When I think of Nevermind, the first thing that pops into my head is where I was when I bought it. It was the old record store in Columbus, Georgia’s Peachtree Mall down by Macys – where a shoe store is now located. I just started 11th grade and that was pretty much the record of my school year. Purchasing it was definitely a defining moment in my musical life as well. Even Timm, my younger brother, will tell you that he learned about them from me. It stands out because it was and still is great. -Erin

Seeing Nevermind is 20 years old makes me feel really old but also proud to have been a part of the grunge movement. In my opinion, it has been the best music scene in my lifetime that lasted for years.

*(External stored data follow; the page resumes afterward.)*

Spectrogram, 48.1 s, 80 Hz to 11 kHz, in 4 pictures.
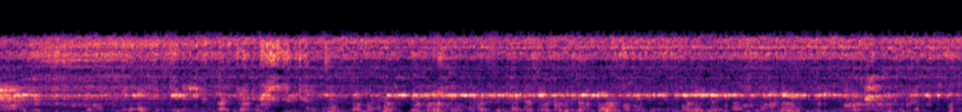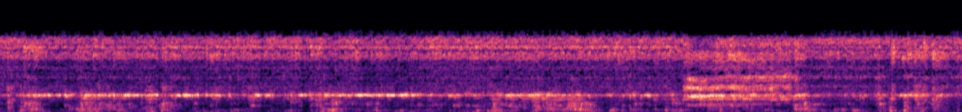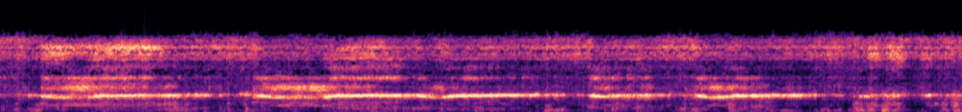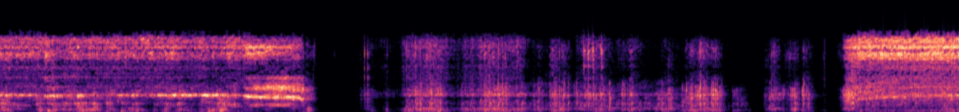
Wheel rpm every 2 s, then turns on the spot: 230, 230, 230, 230, 230, 230, 230, 230, 230, 230, 230, 230, 230, 230, 230, 230, 230, 230, 230, 150, 30, 20, 20, 180.
40-44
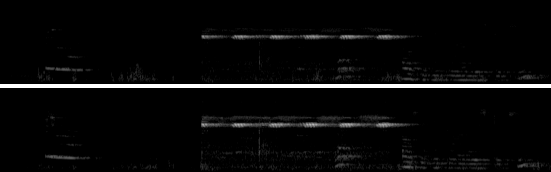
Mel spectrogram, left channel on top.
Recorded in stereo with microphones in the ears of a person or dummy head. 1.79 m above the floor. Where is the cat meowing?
75° right (ahead or behind), 7.5 m; by 3.0 s 65° right (ahead or behind), 6 m.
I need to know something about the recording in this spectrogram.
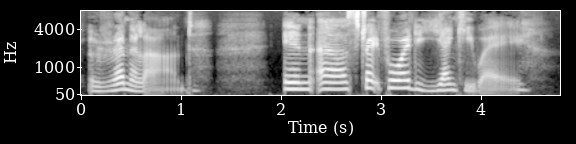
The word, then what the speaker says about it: Remillard: the family name is fairly common one now pronounced remad in a straightforward Yankee way as far as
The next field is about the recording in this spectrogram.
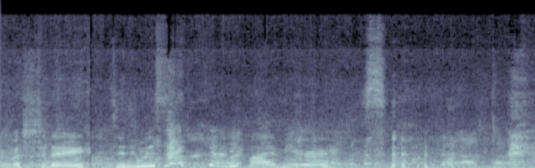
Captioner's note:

I am still mad at my Mom for not letting me go with my older brother to see Nirvana and The Breeders in concert – I was in 8th grade at the time. The mosh pit was on ice in the arena!! Also, I still have a good friend who makes fun of me for crying when Kurt killed himself. Growing up in Columbus, Georgia, you were either into grunge or rap. I am proud to have been on what I consider to have been the hippie side of things! -Casey

Nevermind means a lot because that album changed me. The lyrics are passionate. There’s a Nirvana song for any moment in my life. I love that record ❤ Nevermind is amazing!  @AnOldEnemy

Clearly an album that broke new musical ground and continues to do so 20 years later. My kids will listen to this.  @FakePlasticTune

Nevermind means being free from corruption.  @Naveed4am

Nevermind means everything to me. Absolutely genius- it’s the peak of good music. Kurt Cobain won’t be forgotten. @PennyroyalFee

So hard to answer in 140 characters… @OurVinyl

Just takes me back to my teen years. Lucky enough to see them live right before KC passed. Incredible show. @cyuskoff

Nevermind doesn’t do it for me but I appreciate that without the impact that album had, many artists might not have emerged. @myrandomjukebox

‘Drain you’ was always my favorite song off of Nevermind. Kurt’s too. Apparently I have good taste. @LeadingUsAbsurd

Nevermind means Kurt Cobain, the ’80s, REAL GRUNGE and the cult songs. @cobainismine

Nevermind to me is the culmination of over a decade of great NW music, to an audience looking for something authentic. @nwpassage1

Other Nevermind reflections:

Communication Breakdown:

Leading Us Absurd:

Physical Graffiti:

The Audio Perv:


Tim Freeman Journal:

The Byronic Man:

Musical Mashup:

A Century of Nerve:



The Daily Beast:


The Wall Street Journal:

And let us not forget Rolling Stone’s 1991 review of Nevermind:

Happy 20th, Nevermind!

Please feel free to share your experiences with this game-changing music in the comments.